Follow Slashdot blog updates by subscribing to our blog RSS feed


Forgot your password?
Slashdot Deals: Cyber Monday Sale Extended! Courses ranging from coding to project management - all eLearning deals 20% off with coupon code "CYBERMONDAY20". ×

Comment RBF (Score 1) 48

As far as I know the state of the art for nonlinear optimization when the objective is a very expensive process to run (or simulation of a process) is Radial Basis Function modeling/estimation. Much of the work on this was done at Cornell University - see for example Rommel Regis's papers. These algorithms do some random sampling, then build a model of the objective function, then based on that pick one or more new points to sample, and repeat.

Comment Re:Having read some of Linus' posts (Score 1) 1501

Some of the ones I've read, it does sound like he is handing someone's head to them, but he's usually also explaining what they did that was wrong, and why it was wrong. So IMHO that mitigates some of the unpleasantness. He does seem to want the recipient to learn from the experience and not do whatever it was again.

Comment Re:There goes HP (Score 4, Insightful) 52

Well, unlike Nokia they are in more than one line of business. But they have been executing poorly for some years and have a history of doing dumb acquisitions, culminating in the disastrous Autonomy deal in 2011. Ray Ozzie can't by himself fix any of that. But arguably he can't be worse than the slate of directors who got them to where they are.

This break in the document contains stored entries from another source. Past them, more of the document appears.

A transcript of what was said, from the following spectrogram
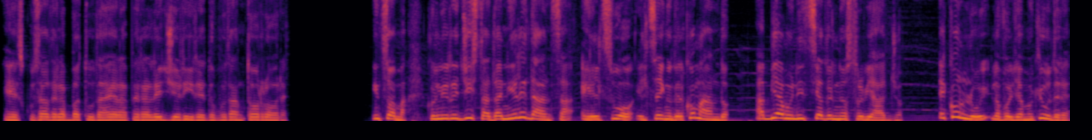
e scusate la battuta, era per alleggerire dopo tanto orrore. Insomma, con il regista Daniele Danza e il suo Il segno del comando abbiamo iniziato il nostro viaggio e con lui lo vogliamo chiudere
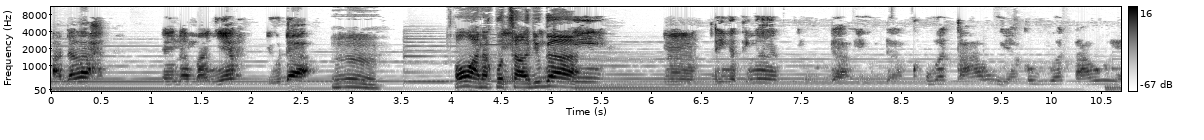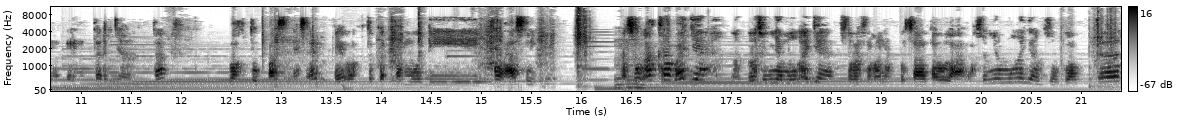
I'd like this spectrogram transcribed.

Comment Re:Limitations of technology, not ethics (Score 2) 133

I think that is true, but there is not any fundamental reason why something that is technologically possible can't be prohibited by law. Nor any reason governments can't be made subject to the law. In the U.S., Nixon was about to be impeached over misuse of federal resources to attack and embarrass his personal enemies.

Comment Re:RIP(-off artists) (Score 2) 129

By and large they don't make expensive gear. And as far as I can tell it isn't much worse than the other mass-market stuff it competes against. Their poor reputation among audio buffs is somewhat deserved but IMO mainly because it is cheapo gear and there is some tradeoff of cost and performance, certainly at the part of the cost curve they are operating in.

Comment Re:Show me the users! (Score 1, Insightful) 274

True enough, but you do not want to have the issue where the first sign of your success is your website failing. Early users get turned off if the service is flaky. So you can't just throw up a free website and wait to see when and where it crashes. A little planning is always good and so is a good reasonable starting architecture. That would include for example designing from the start for running with multiple backend servers behind a load balancer.

Comment Re:And you know what would help even more? (Score 1) 439

Despite the current year tax increases, we have very low marginal tax rates on high income earners, compared to the rest of the world and compared to historic rates in the US over the past 50 years. High taxes are not the biggest economic problem most people face. Ask someone who is unemployed whether high taxes are a problem for them.

Comment Great to give to kids with an interest (Score 1) 210

in electronics. When I was a teenage geek, a ham up the street gifted me with a number of things including a marvelous "boat anchor" surplus shortwave set. And lent me a number of other things like a working scope. It was a great learning experience. If something wasn't working or couldn't be made to work, I salvaged components from it. My parents had no idea I was debugging 400 volt tube circuits. Somehow I survived.

Comment Anybody who sends a password in plaintext (Score 1) 250

in response to a reset request is not hashing passwords and would fail a security audit (but I have certainly seen sites like this). There is no reason for the remote site you are logging into to ever store your password, vs. storing a hash (a strong hash, repeated multiple times to make brute force reverse hashing difficult).

Computers can figure out all kinds of problems, except the things in the world that just don't add up.